Work instructions: Those lines of the data that hold the word "recording" are to be copied out.

▽

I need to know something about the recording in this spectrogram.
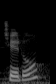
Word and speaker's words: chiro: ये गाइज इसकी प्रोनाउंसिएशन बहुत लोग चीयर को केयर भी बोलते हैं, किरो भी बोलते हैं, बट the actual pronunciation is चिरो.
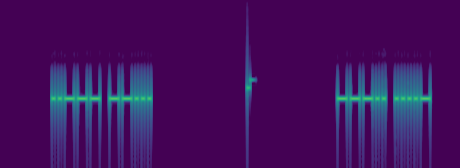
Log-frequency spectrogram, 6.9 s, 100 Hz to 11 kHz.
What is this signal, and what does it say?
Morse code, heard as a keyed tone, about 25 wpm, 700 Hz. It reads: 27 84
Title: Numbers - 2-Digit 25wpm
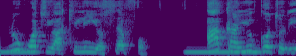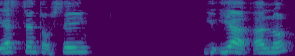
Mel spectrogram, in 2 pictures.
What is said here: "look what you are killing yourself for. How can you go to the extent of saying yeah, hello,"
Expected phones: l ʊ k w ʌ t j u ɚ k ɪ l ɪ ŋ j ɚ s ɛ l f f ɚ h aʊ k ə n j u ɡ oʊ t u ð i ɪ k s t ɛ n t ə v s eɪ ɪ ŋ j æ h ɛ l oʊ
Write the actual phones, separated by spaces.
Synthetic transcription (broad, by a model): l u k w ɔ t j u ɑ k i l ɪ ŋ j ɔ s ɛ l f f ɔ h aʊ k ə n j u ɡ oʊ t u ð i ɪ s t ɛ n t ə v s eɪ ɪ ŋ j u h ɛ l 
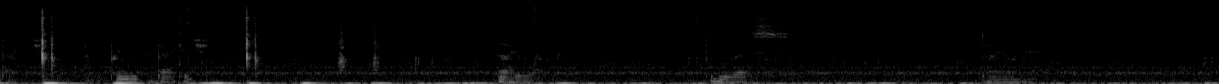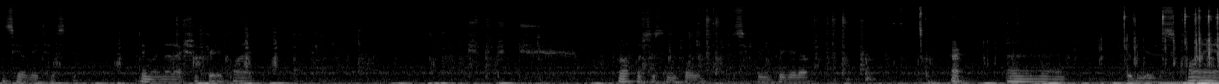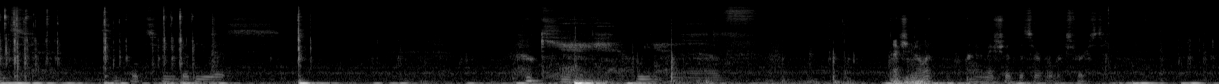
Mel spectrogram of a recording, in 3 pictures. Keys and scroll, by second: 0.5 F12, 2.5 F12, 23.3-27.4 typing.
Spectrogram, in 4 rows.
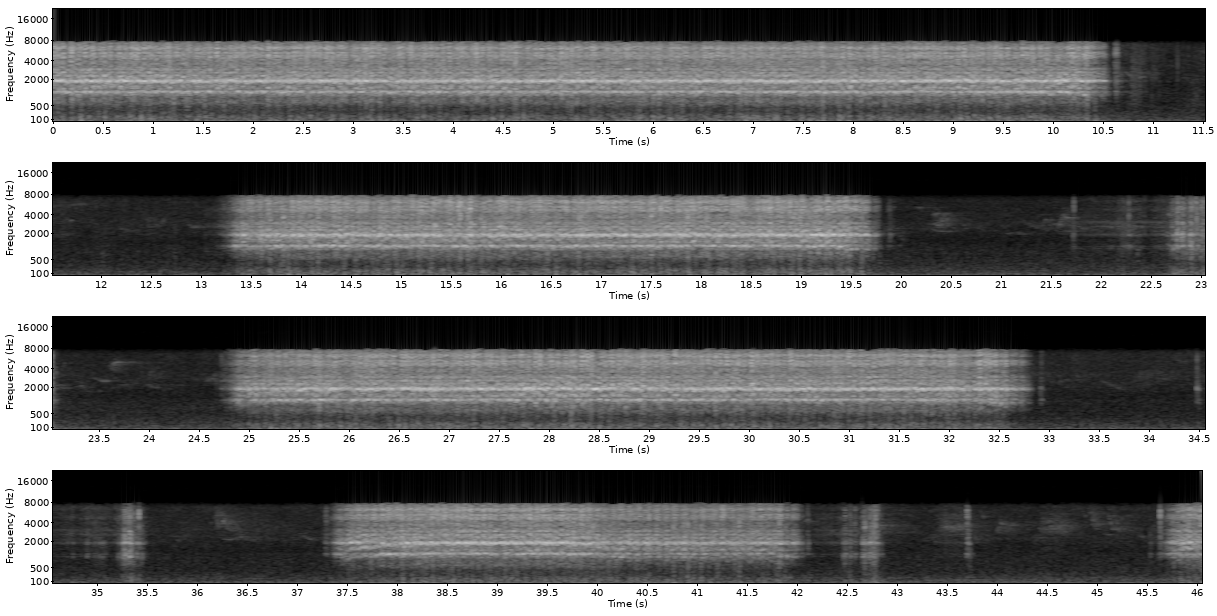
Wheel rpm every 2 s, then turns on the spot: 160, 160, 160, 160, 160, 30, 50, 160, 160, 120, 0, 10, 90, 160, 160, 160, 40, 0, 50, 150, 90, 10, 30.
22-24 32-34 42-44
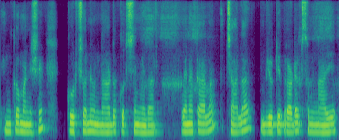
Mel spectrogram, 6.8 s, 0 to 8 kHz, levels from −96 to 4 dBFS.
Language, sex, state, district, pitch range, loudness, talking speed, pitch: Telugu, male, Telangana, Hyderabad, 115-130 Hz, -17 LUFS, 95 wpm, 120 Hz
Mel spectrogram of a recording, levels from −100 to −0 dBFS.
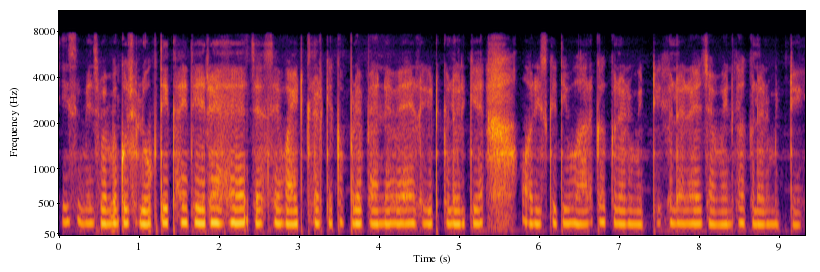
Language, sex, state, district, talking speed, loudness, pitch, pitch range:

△

Exercise output:
I need to know something about the recording in this spectrogram.
Mel spectrogram of a recording, in 3 pictures. Keys and scroll, by second: 0.5 F12, 2.5 F12, 23.3-27.4 typing.
Mel spectrogram of a recording, levels from −100 to −0 dBFS.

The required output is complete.